Blockchain is a universal system and global jurisprudence where it is possible to register economic and political events of all types and sizes. And since it has no central authority, he destroys everything that is known about institutions: no one is an intermediary for anyone.
Mediation is the exploitation of a person by a person. Whether it’s access to capital or access to rights, human institutions compel the majority to perform tasks, while a few enjoy the profits they receive.
Unlike industry, which depends on material, information is not a scarce, but an abundant commodity. In conditions of abundance, verticalism and efficiency do not matter. Efficiency and the search for meaning in the midst of all this noise come to the fore. That’s why the nature of organizations can change in the digital paradigm.
In a world where there is no mediation, a person’s relationship with his creative potential is changing. His work ceases to be a service to authority and inevitably begins to appeal to his immediate environment, to his peers. We will begin to see new forms of human organization.
New forms of human organization
Bitcoin is the first autonomous distributed organization without a central authority, which in just over a decade has created an economic value exceeding $415 billion. This organizational model is not comparable to corporations or the state, it is a novelty in itself.
Just as cryptocurrencies replace the functions of money, new bureaucratic applications can be implemented on the blockchain. One of the most interesting may be an application that helps to confirm identity in a decentralized manner. A kind of digital passport that opens the door to a new form of global citizenship, where the network can begin to take shape as a transnational space that receives increasing sovereignty and legitimacy from its members.
In this “country” it is impossible to stop migrants at the border. The Internet, which operates with the help of computers and free software, does not require permissions either to use the tools it offers or to introduce new innovations into its structure. This is the gateway to our evolution as a species.

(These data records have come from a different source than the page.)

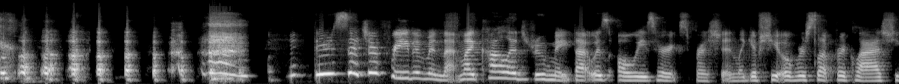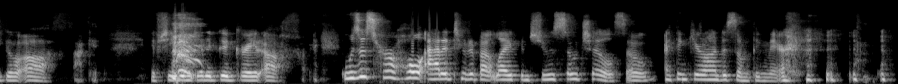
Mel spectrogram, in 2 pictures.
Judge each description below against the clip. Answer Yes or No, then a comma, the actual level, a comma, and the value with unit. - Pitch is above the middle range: Yes, high, 220 Hz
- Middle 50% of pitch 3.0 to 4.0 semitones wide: No, average, 4.7 semitones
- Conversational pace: Yes, average, 180 wpm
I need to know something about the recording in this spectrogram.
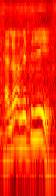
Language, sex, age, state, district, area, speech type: Punjabi, male, 45-60, Punjab, Gurdaspur, urban, spontaneous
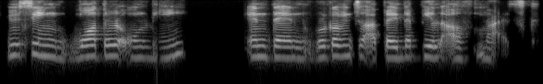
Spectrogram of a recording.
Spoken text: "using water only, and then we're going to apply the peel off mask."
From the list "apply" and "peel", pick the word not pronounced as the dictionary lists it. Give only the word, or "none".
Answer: none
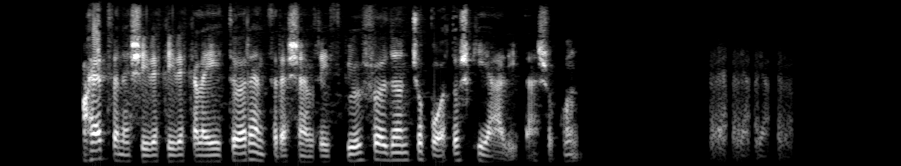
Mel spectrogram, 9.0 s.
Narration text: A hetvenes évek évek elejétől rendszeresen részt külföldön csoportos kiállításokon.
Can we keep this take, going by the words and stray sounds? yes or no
no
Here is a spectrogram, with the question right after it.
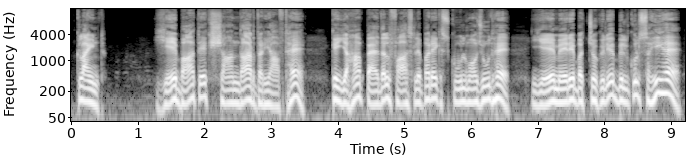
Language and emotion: Urdu, surprised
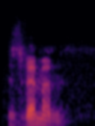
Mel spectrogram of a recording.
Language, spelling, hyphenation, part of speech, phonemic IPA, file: Dutch, zwemmen, zwem‧men, verb, /ˈzʋɛ.mə(n)/, Nl-zwemmen.ogg
- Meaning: to swim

In the face of this potential, it is often pointed out that the state still has power over one power element: the monopoly on force. But here, too, the network created by Bitcoin presents an alternative that deserves attention: its computing capabilities surpass a thousand of the most powerful supercomputers in the world (combined).
The most powerful encryption and decryption machine in the modern world no longer belongs to any government. This makes the blockchain a liberating force from traditional control mechanisms based on physical force.

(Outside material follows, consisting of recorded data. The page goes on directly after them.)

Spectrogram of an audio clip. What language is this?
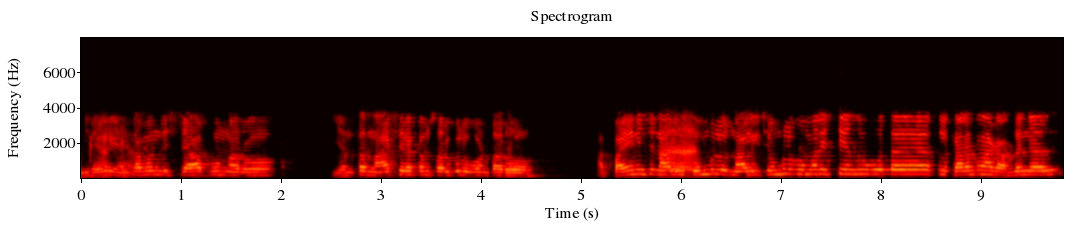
Telugu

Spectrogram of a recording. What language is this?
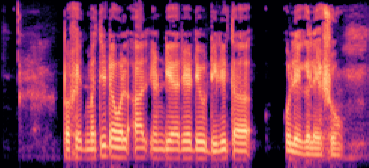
Pashto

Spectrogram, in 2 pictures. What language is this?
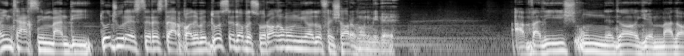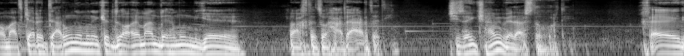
Persian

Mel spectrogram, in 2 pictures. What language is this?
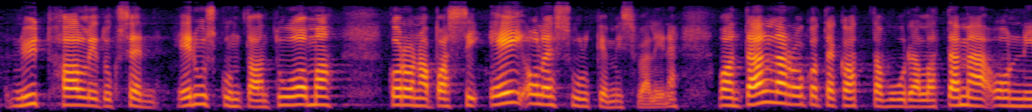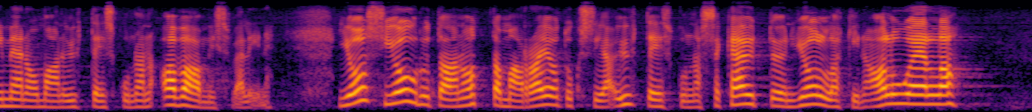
Finnish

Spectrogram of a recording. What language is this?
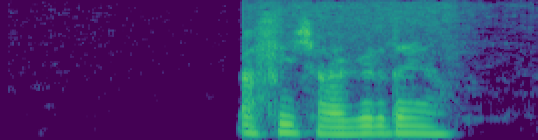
Lasi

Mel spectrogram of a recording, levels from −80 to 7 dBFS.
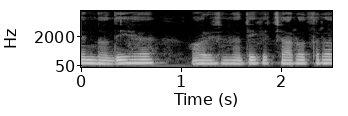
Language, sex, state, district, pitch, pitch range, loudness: Hindi, female, Haryana, Charkhi Dadri, 135 Hz, 130-140 Hz, -17 LUFS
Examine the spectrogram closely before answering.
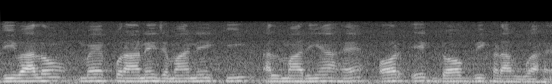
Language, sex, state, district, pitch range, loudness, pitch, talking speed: Hindi, male, Uttar Pradesh, Lalitpur, 140-155 Hz, -16 LUFS, 150 Hz, 150 wpm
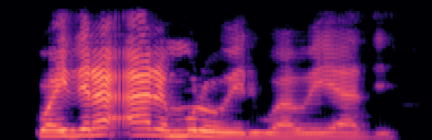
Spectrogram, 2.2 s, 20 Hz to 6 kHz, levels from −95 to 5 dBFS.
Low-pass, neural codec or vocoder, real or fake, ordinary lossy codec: 5.4 kHz; none; real; none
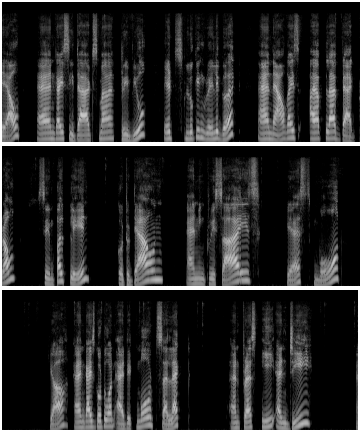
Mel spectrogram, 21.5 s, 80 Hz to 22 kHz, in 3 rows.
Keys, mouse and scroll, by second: 0.3-1.0 scroll down 2, 1.0-1.9 scroll up 2, 2.1 click, 3.8 ctrl+s, 5.2 scroll down 2, 5.5-6.1 middle drag, 6.8-8.1 drag, 8.7-9.3 scroll down 1, 9.3-10.6 drag, 11.0 s, 12.2 scroll down 2, 12.5 middle click, 13.6 s, 15.9-16.5 drag, 17.2 click, 18.3 click, 19.6 e.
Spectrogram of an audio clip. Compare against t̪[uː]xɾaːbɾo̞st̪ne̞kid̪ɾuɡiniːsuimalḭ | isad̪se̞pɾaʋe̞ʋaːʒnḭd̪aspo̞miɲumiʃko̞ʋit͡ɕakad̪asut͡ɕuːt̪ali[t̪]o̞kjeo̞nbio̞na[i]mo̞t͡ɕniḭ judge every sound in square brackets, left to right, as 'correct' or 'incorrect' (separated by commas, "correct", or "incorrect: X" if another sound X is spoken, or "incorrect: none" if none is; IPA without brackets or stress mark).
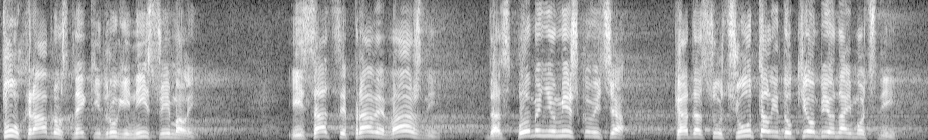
correct, incorrect: d̪, incorrect: j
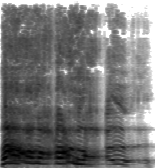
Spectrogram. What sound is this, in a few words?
infected; csgo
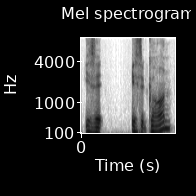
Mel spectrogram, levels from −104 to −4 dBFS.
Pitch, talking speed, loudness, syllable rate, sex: 125 Hz, 170 wpm, -19 LUFS, 5.9 syllables/s, male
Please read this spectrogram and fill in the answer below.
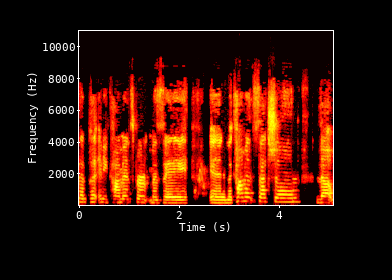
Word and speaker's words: Mezei: So you told me that it's Mezei with a long Yes. A.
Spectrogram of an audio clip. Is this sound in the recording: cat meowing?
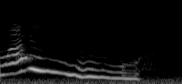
yes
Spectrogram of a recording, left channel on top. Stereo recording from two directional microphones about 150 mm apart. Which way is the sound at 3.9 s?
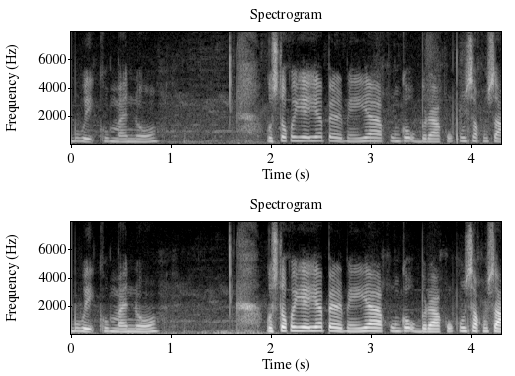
50° right (ahead or behind).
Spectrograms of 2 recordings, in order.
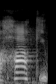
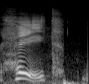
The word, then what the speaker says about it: hake: and that is a hockey brush yeah it looks like hake like when you see it in the catalogue but it's actually pronounced hockey like the sport hockey's were originally designed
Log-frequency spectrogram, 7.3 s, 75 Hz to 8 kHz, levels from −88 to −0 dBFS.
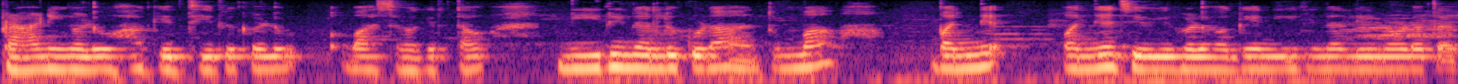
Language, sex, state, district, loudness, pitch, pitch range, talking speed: Kannada, female, Karnataka, Shimoga, -16 LUFS, 175 Hz, 175-185 Hz, 100 wpm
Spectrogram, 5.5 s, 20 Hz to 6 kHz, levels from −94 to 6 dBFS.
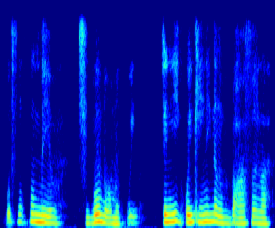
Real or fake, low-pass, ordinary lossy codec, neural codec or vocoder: fake; 5.4 kHz; none; codec, 16 kHz in and 24 kHz out, 0.4 kbps, LongCat-Audio-Codec, four codebook decoder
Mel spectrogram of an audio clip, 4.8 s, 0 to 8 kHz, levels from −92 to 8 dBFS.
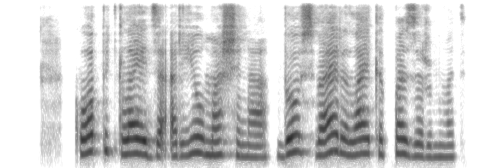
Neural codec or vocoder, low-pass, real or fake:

If the possibility of human progress is a real destiny, then we must assert that function precedes form, that code controls hardware, and that ideas prevail in reality. Blockchain is, first of all, an idea expressed in software, and its influence is already changing the dynamics of the functioning of both the Internet and international finance.
The maturation of these technologies may take time, but their inevitability quickly becomes apparent to those who are attentive and receptive. And in the face of the everyday decisions we face every day, it becomes clear that the best way to change the world for the better is to choose the tools that bring us closer to the world we want to live in.

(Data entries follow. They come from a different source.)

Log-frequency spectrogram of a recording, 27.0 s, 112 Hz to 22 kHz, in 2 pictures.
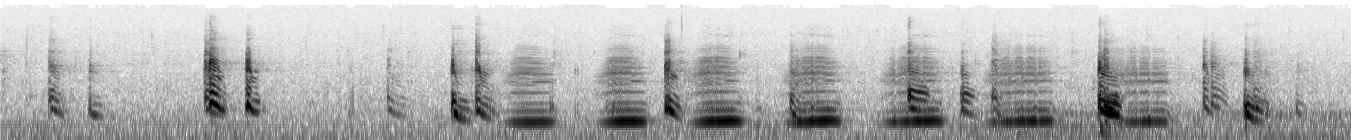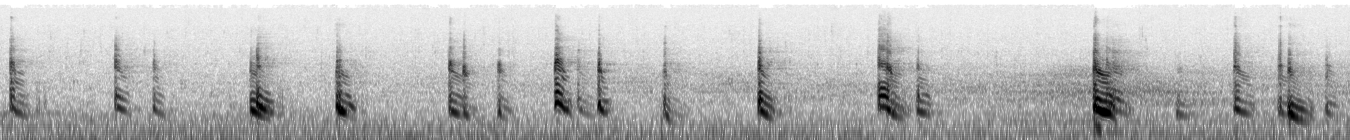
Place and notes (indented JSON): {
  "title": "Cornwall, VT, USA - Frog pond",
  "date": "2014-05-24 23:00:00",
  "description": "Late evening bullfrogs around a large landscaped pond.",
  "latitude": "43.94",
  "longitude": "-73.21",
  "altitude": "132",
  "timezone": "America/New_York"
}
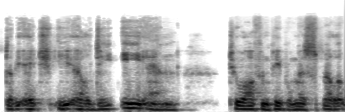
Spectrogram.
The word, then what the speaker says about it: Whelden: It's Whelden. Too often people misspell it with O-N, so it's Whelden.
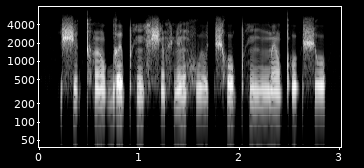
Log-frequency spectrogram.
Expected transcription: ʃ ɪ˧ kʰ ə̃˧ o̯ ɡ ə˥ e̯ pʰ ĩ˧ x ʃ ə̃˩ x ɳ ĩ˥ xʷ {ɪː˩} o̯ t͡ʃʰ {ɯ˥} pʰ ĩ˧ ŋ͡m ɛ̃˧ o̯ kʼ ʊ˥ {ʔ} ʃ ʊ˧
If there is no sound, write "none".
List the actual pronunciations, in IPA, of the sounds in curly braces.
ɪ˩, ʊ˥, ʔ

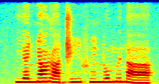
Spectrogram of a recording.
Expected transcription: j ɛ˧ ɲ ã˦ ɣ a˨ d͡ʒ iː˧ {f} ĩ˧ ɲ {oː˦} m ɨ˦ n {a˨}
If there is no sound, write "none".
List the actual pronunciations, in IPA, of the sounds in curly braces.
f, o˦, a˨

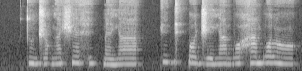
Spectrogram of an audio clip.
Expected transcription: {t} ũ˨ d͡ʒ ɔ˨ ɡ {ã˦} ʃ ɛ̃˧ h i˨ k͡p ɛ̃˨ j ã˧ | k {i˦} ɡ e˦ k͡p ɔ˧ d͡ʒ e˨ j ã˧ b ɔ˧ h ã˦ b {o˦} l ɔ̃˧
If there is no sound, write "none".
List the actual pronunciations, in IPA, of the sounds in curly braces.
t, ã˧, i˦, ɔ˦

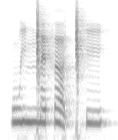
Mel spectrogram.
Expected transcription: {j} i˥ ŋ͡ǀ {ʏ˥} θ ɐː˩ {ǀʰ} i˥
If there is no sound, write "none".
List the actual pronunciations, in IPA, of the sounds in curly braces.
w, ɛ˥, ǀʰ

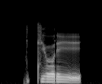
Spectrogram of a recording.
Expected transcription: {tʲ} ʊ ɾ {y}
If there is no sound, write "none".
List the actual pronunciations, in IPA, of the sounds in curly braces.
tʲ, i

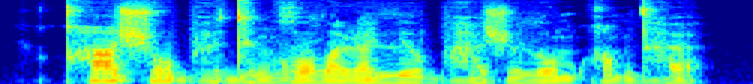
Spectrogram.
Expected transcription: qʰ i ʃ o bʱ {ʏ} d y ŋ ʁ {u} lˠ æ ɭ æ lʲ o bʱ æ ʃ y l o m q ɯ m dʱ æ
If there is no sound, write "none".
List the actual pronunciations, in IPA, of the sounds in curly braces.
y, u

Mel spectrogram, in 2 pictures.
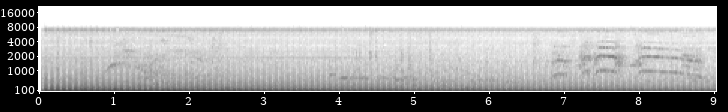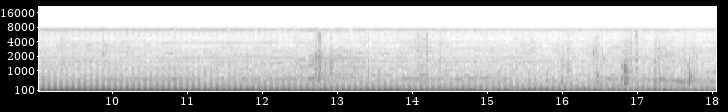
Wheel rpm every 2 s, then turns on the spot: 0, 0, 0, 0, 0, 0, 0, 0, 0.
none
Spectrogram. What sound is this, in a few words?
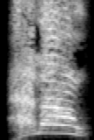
mimicking moms funny hello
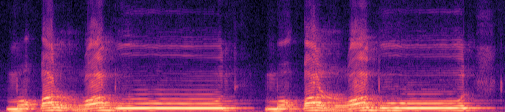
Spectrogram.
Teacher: را کو پر پڑھیں گے کیونکہ را کے اوپر زبر ہے اور را مشد ہونے کے ساتھ ساتھ بھی پچھلے حرف کے اوپر بھی جو را کے ساتھ مل رہا ہے وہ بھی زبر والا ہے.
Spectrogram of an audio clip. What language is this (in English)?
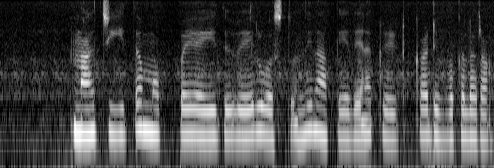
Telugu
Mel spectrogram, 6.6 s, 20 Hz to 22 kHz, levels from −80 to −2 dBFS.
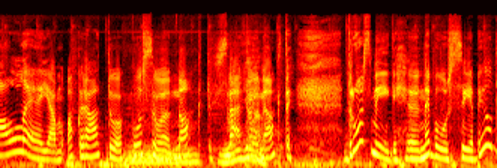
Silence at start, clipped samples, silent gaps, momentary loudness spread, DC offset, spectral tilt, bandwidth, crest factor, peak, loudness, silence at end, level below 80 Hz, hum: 0 s; under 0.1%; none; 4 LU; under 0.1%; -4 dB/octave; 16.5 kHz; 10 dB; -6 dBFS; -17 LUFS; 0 s; -34 dBFS; none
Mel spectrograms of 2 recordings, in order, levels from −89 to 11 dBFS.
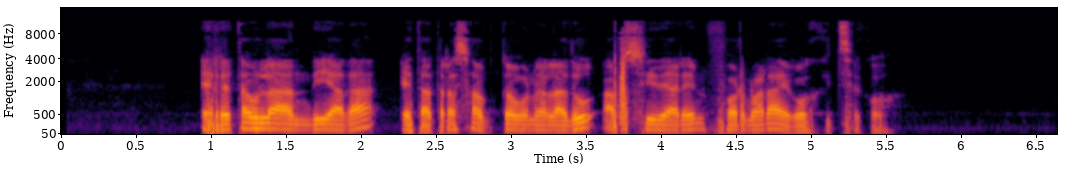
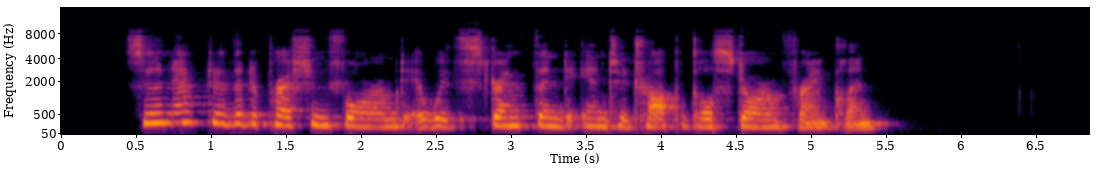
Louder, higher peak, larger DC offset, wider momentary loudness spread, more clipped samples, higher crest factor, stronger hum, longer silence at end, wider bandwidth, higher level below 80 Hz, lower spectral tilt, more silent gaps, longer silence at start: first, -16 LUFS vs -22 LUFS; about the same, 0 dBFS vs -2 dBFS; neither; first, 10 LU vs 5 LU; neither; about the same, 18 dB vs 20 dB; neither; second, 1.1 s vs 1.35 s; first, 11.5 kHz vs 9 kHz; first, -44 dBFS vs -66 dBFS; about the same, -6 dB/octave vs -6 dB/octave; neither; first, 0.95 s vs 0.45 s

Never before has the opportunity to make such profound changes in the world been so close to every citizen. The Internet has always been a symbol of progress and technology. Many centuries ago, it was the technology of knitting nets that allowed the fisherman to multiply his catch for the benefit of all.
For a modern entrepreneur today, this is a new space that can destroy any wall, connect humanity on a global scale. This will inspire him to really consider the possibility of something that will surpass his entire story.